Nervous, inexperienced, confused. For most, losing your virginity is one of life's most significant moments, always to be remembered. Of course, experiences vary, but Laura Carpenter asks: Is there an ideal way to lose it? What would constitute a “positive
She's Not the Man I Married
My Life With a Transgender Husband
Paperback ISBN: 1580051936
Helen Boyd's husband, who had long been open about being a cross-dresser, was considering living as a woman full time. Suddenly, Boyd was confronted with the reality of what it would mean if her husband were actually to become a woman — socially, legally, and medically. Would Boyd love and desire her partner the same way? Boyd's first book, My Husband Betty, explored the relationships of cross-dressing men and their partners. Now, She's Not the Man I Married is both a sequel and a more expansive examination of gender in relationships. It's for couples who are homosexual or heterosexual, and for readers who fall anywhere along the gender continuum. As Boyd struggles to understand the nature of marriage, passion, and love, she shares her confusion and anger, providing a fascinating observation of the ways in which relationships are gendered, and how we cope, or don't, with the emotional and sexual pressures that gender roles can bring to our marriages and relationships.
Gender and Discourse
Paperback ISBN: 0195101243

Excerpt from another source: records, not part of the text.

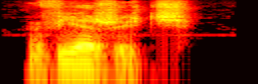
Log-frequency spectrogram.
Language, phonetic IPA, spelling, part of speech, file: Polish, [ˈvʲjɛʒɨt͡ɕ], wierzyć, verb, Pl-wierzyć.ogg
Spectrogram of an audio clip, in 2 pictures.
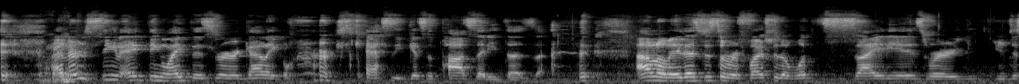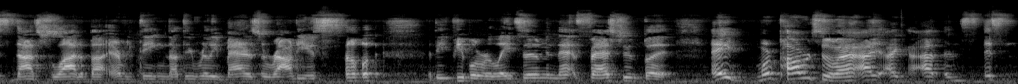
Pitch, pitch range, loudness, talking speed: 150 Hz, 135-200 Hz, -22 LUFS, 195 wpm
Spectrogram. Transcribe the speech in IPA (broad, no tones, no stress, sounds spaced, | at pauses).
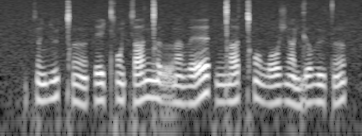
c ə̃ ʎ ʉ ǀ ə̃ | e cʰ ɔ̃ c a ŋ͡ǀ ə r ã ð ɛ | ŋ͡ǀ a ǀʰ ɔ̃ β ɔ ʒ ã ɡʲ ɔ ð ʉ t ə̃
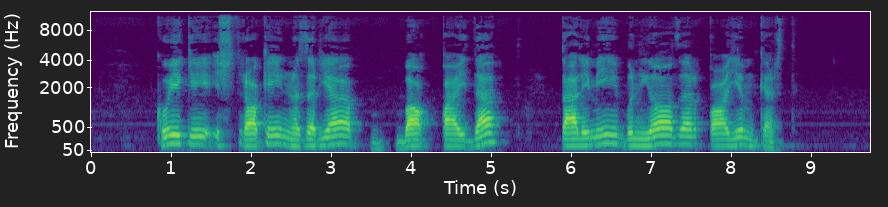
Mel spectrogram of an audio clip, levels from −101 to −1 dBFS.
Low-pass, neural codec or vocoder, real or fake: 10.8 kHz; none; real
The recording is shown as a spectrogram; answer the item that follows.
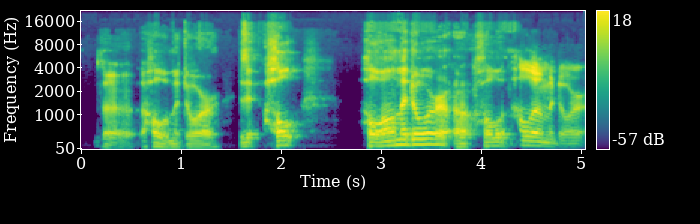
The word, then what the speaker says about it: Holodomor: now I don't know if I'm gonna be able to pronounce that at all. I think you Yeah, just ruined my brain. Holodomor. That's it. Holodomor.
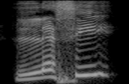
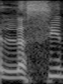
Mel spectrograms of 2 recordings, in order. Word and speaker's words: laissez: Capitalist economy में dash देके लिखो profit motive, comma लेसी fair economy, लेसी fair, लेसी का फुल फॉर्म लिख दिया, स्पेलिंग लिख दिया हूं, LAISSEZ। लेसी है, लस्सी नहीं है, है ना?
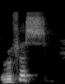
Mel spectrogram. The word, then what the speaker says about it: RRFS: In the government, we pronounce every acronym, so that's Rufus.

Deborah Tannen's You Just Don't Understand spent nearly four years (in cloth and paper) on The New York Times Best Seller list and has sold over a million and a half copies. Clearly, Tannen's insights into how and why women and men so often misunderstand each other when they talk has touched a nerve. For years a highly respected scholar in the field of linguistics, she has now become widely known for her work on how conversational style differences associated with gender affect relationships. Her life work has demonstrated how close and intelligent analysis of conversation can reveal the extraordinary complexities of social relationships--including relationships between men and women. Now, in Gender and Discourse, Tannen has gathered together six of her scholarly essays, including her newest and previously unpublished work in which language and gender are examined through the lens of "sex-class-linked" patterns, rather than "sex-linked" patterns. These essays provide a theoretical backdrop to her best-selling books--and an informative introduction which discusses her field of linguistics, describes the research methods she typically uses, and addresses the controversies surrounding her field as well as some misunderstandings of her work. (She argues, for instance, that her cultural approach to gender differences does not deny that men dominate women in society, nor does it ascribe gender differences to women's "essential nature.") The essays themselves cover a wide range of topics. In one, she analyzes a number of conversational strategies--such as interruption, topic raising, indirection, and silence--and shows that, contrary to much work on language and gender, no strategy exclusively expresses dominance or submissiveness in conversation--interruption (or overlap) can be supportive, silence and indirection can be used to control. It is the interactional context, the participants' individual styles, and the interaction of their styles, Tannen shows, that result in the balance of power. She also provides a fascinating analysis of four groups of males and females (second-, sixth-, and tenth-grade students, and twenty-five year olds) conversing with their best friends, and she includes an early article co-authored with Robin Lakoff that presents a theory of conversational strategy, illustrated by analysis of dialogue in Ingmar Bergman's Scenes from a Marriage. Readers interested in the theoretical framework behind Tannen's work will find this volume fascinating. It will be sure to interest anyone curious about the crucial yet often unnoticed role that language and gender play in our daily lives.